◆ How to complete this task
Return all of the following entries as written, but without the images.

★ ★ ★ ★ ★ ★ ★

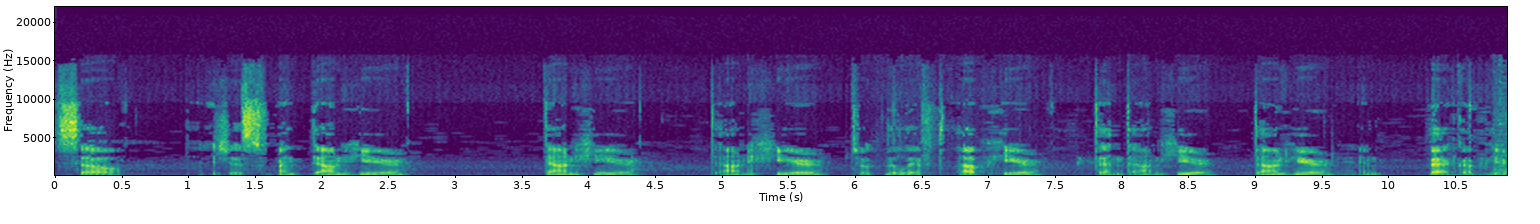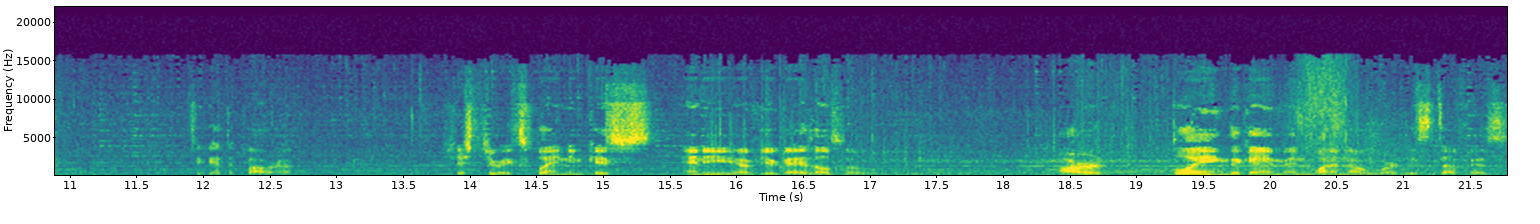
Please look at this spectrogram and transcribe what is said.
So, I just went down here, down here, down here, took the lift up here, then down here, down here, and back up here to get the power up. Just to explain in case any of you guys also are playing the game and want to know where this stuff is.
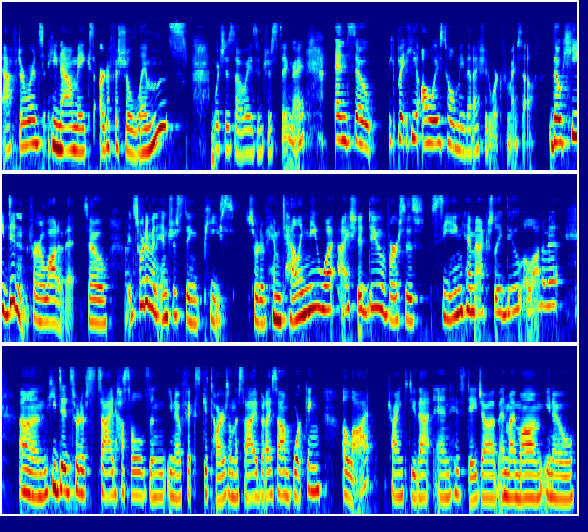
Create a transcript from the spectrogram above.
afterwards. He now makes artificial limbs, which is always interesting, right? And so but he always told me that I should work for myself, though he didn't for a lot of it. So it's sort of an interesting piece, sort of him telling me what I should do versus seeing him actually do a lot of it. Um, he did sort of side hustles and you know fix guitars on the side, but I saw him working a lot trying to do that and his day job. And my mom you know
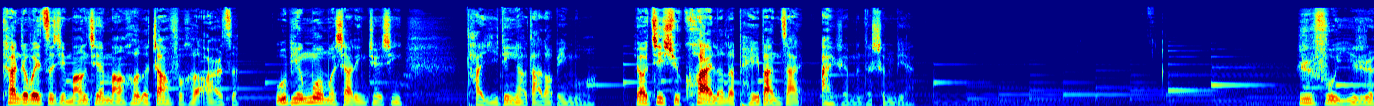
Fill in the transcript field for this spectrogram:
看着为自己忙前忙后的丈夫和儿子，吴平默默下定决心，她一定要打倒病魔，要继续快乐的陪伴在爱人们的身边。日复一日，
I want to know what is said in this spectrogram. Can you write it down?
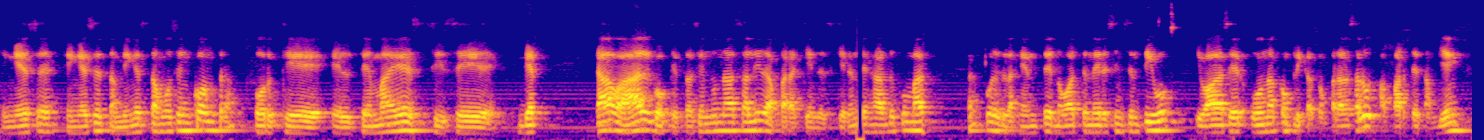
En ese, en ese también estamos en contra, porque el tema es si se graba algo que está haciendo una salida para quienes quieren dejar de fumar, pues la gente no va a tener ese incentivo y va a ser una complicación para la salud. Aparte también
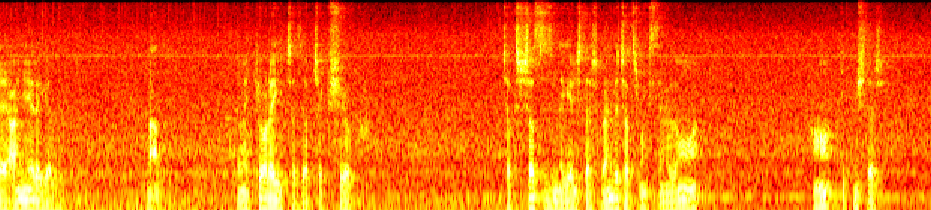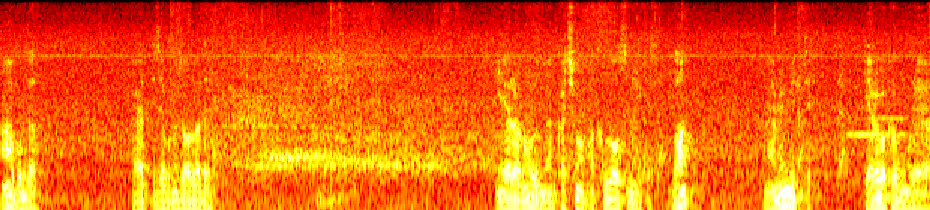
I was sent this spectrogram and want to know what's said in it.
E aynı yere geldi. Lan. Demek ki oraya gideceğiz. Yapacak bir şey yok. Çatışacağız sizinle gençler. Ben de çatışmak istemiyordum ama. Aha gitmişler. Ha burada. Hayat bize bunu zorladı. Niye yaran oğlum ben kaçmam. Akıllı olsun herkes. Lan. Mermim bitti. Gel bakalım buraya.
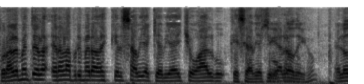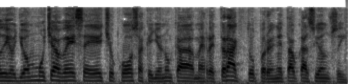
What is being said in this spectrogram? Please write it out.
Probablemente era la primera vez que él sabía que había hecho algo que se había Sí, él equivocado. lo dijo. Él lo dijo. Yo muchas veces he hecho cosas que yo nunca me retracto, pero en esta ocasión sí.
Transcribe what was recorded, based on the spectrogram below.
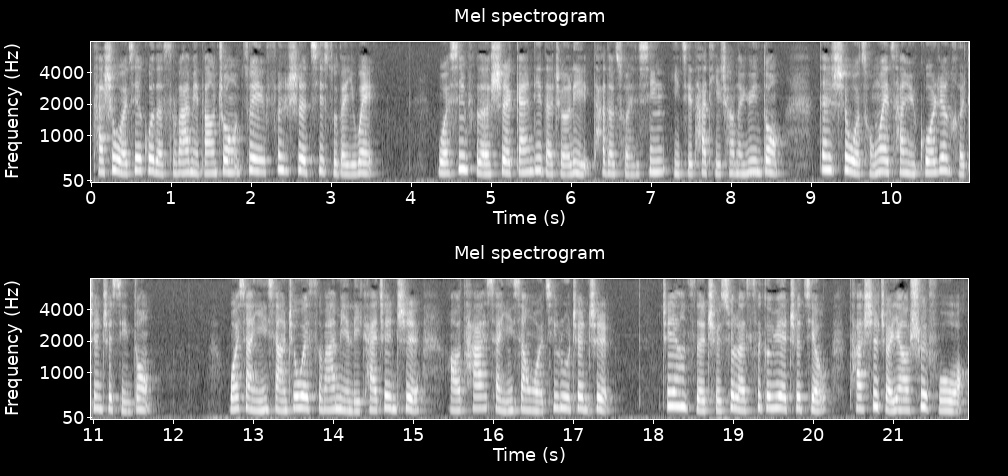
他是我见过的斯瓦米当中最愤世嫉俗的一位。我信服的是甘地的哲理，他的存心以及他提倡的运动，但是我从未参与过任何政治行动。我想影响这位斯瓦米离开政治，而他想影响我进入政治。这样子持续了四个月之久。他试着要说服我，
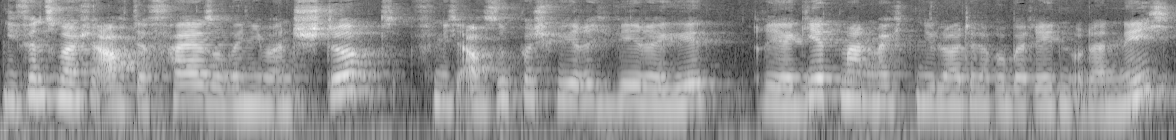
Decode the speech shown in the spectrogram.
ich finde zum Beispiel auch der Fall, so wenn jemand stirbt, finde ich auch super schwierig, wie reagiert, reagiert man, möchten die Leute darüber reden oder nicht.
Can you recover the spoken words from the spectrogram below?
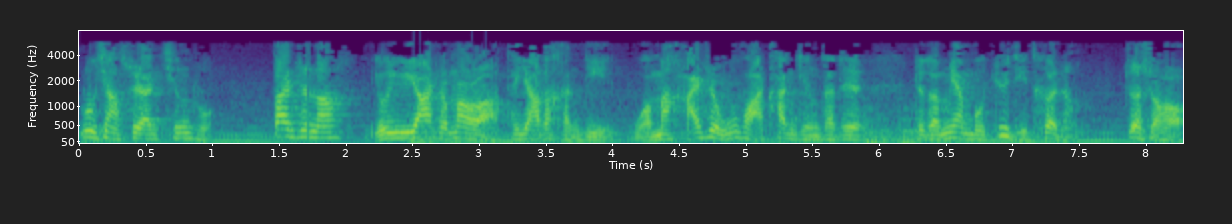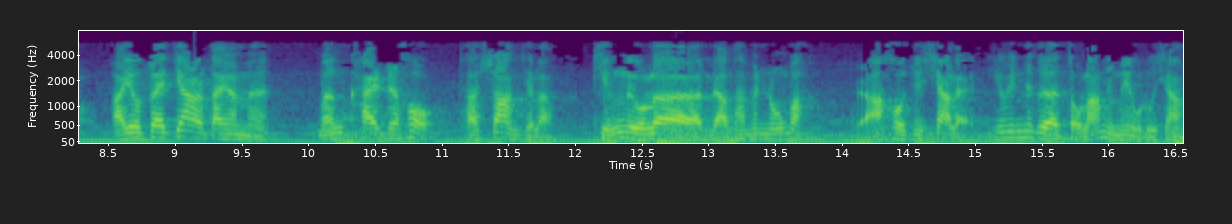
录像虽然清楚，但是呢，由于鸭舌帽啊，它压得很低，我们还是无法看清他的这个面部具体特征。这时候啊，又拽第二单元门，门开之后，他上去了，停留了两三分钟吧，然后就下来，因为那个走廊里没有录像。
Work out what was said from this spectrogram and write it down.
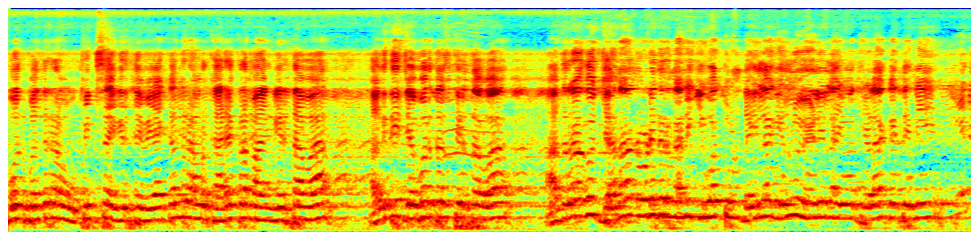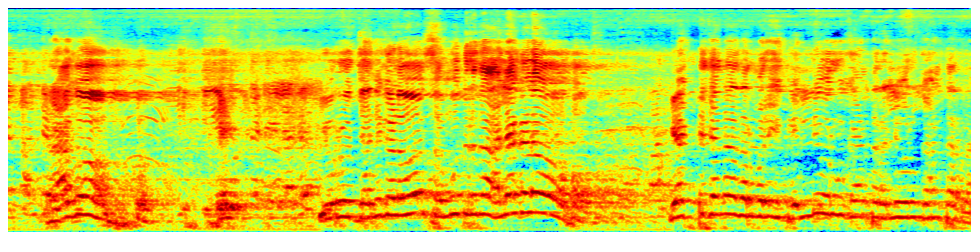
ಫೋನ್ ಬಂದ್ರೆ ನಾವು ಫಿಕ್ಸ್ ಆಗಿರ್ತೇವೆ. ಯಾಕಂದ್ರೆ ಅವ್ರ ಕಾರ್ಯಕ್ರಮ ಹಂಗಿರ್ತಾವ ಅಗದಿ ಜಬರ್ದಸ್ತ್ ಇರ್ತಾವ. ಅದ್ರಾಗೂ ಜನ ನೋಡಿದ್ರೆ ನನಗೆ ಇವತ್ತು ಒಂದು ಡೈಲಾಗ್ ಎಲ್ಲೂ ಹೇಳಿಲ್ಲ ಇವತ್ತು ಹೇಳಾಕತ್ತೀನಿ. ರಾಘು ಇವರು ಜನಗಳು ಸಮುದ್ರದ ಅಲೆಗಳು. ಎಷ್ಟು ಜನ ಅದಾರ ಮರಿ? ಎಲ್ಲಿವರೆಗೂ ಕಾಣ್ತಾರ? ಅಲ್ಲಿವರೆಗೂ ಕಾಣ್ತಾರಲ್ಲ?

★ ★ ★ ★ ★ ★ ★

◆ Completed task
Please look at this spectrogram and transcribe what is said.
So, I just went down here, down here, down here, took the lift up here, then down here, down here, and back up here to get the power up. Just to explain in case any of you guys also are playing the game and want to know where this stuff is.
Create a transcript from the spectrogram above.
afterwards. He now makes artificial limbs, which is always interesting, right? And so but he always told me that I should work for myself, though he didn't for a lot of it. So it's sort of an interesting piece, sort of him telling me what I should do versus seeing him actually do a lot of it. Um, he did sort of side hustles and you know fix guitars on the side, but I saw him working a lot trying to do that and his day job. And my mom you know
Fill in the transcript field for this spectrogram:
看着为自己忙前忙后的丈夫和儿子，吴平默默下定决心，她一定要打倒病魔，要继续快乐的陪伴在爱人们的身边。日复一日，
I want to know what is said in this spectrogram. Can you write it down?
En ese, en ese también estamos en contra, porque el tema es si se graba algo que está haciendo una salida para quienes quieren dejar de fumar, pues la gente no va a tener ese incentivo y va a ser una complicación para la salud. Aparte también
I was sent this spectrogram and want to know what's said in it.
E aynı yere geldi. Lan. Demek ki oraya gideceğiz. Yapacak bir şey yok. Çatışacağız sizinle gençler. Ben de çatışmak istemiyordum ama. Aha gitmişler. Ha burada. Hayat bize bunu zorladı. Niye yaran oğlum ben kaçmam. Akıllı olsun herkes. Lan. Mermim bitti. Gel bakalım buraya.
What is being said in this spectrogram? Please write it out.
Probablemente era la primera vez que él sabía que había hecho algo que se había Sí, él equivocado. lo dijo. Él lo dijo. Yo muchas veces he hecho cosas que yo nunca me retracto, pero en esta ocasión sí.
Transcribe what was recorded, based on the spectrogram below.
他是我见过的斯瓦米当中最愤世嫉俗的一位。我信服的是甘地的哲理，他的存心以及他提倡的运动，但是我从未参与过任何政治行动。我想影响这位斯瓦米离开政治，而他想影响我进入政治。这样子持续了四个月之久。他试着要说服我，
Decode the speech shown in the spectrogram.
ich finde zum Beispiel auch der Fall, so wenn jemand stirbt, finde ich auch super schwierig, wie reagiert, reagiert man, möchten die Leute darüber reden oder nicht.
Can you recover the spoken words from the spectrogram below?
录像虽然清楚，但是呢，由于鸭舌帽啊，它压得很低，我们还是无法看清他的这个面部具体特征。这时候啊，又拽第二单元门，门开之后，他上去了，停留了两三分钟吧，然后就下来，因为那个走廊里没有录像。
Work out what was said from this spectrogram and write it down.
ಫೋನ್ ಬಂದ್ರೆ ನಾವು ಫಿಕ್ಸ್ ಆಗಿರ್ತೇವೆ. ಯಾಕಂದ್ರೆ ಅವ್ರ ಕಾರ್ಯಕ್ರಮ ಹಂಗಿರ್ತಾವ ಅಗದಿ ಜಬರ್ದಸ್ತ್ ಇರ್ತಾವ. ಅದ್ರಾಗೂ ಜನ ನೋಡಿದ್ರೆ ನನಗೆ ಇವತ್ತು ಒಂದು ಡೈಲಾಗ್ ಎಲ್ಲೂ ಹೇಳಿಲ್ಲ ಇವತ್ತು ಹೇಳಾಕತ್ತೀನಿ. ರಾಘು ಇವರು ಜನಗಳು ಸಮುದ್ರದ ಅಲೆಗಳು. ಎಷ್ಟು ಜನ ಅದಾರ ಮರಿ? ಎಲ್ಲಿವರೆಗೂ ಕಾಣ್ತಾರ? ಅಲ್ಲಿವರೆಗೂ ಕಾಣ್ತಾರಲ್ಲ?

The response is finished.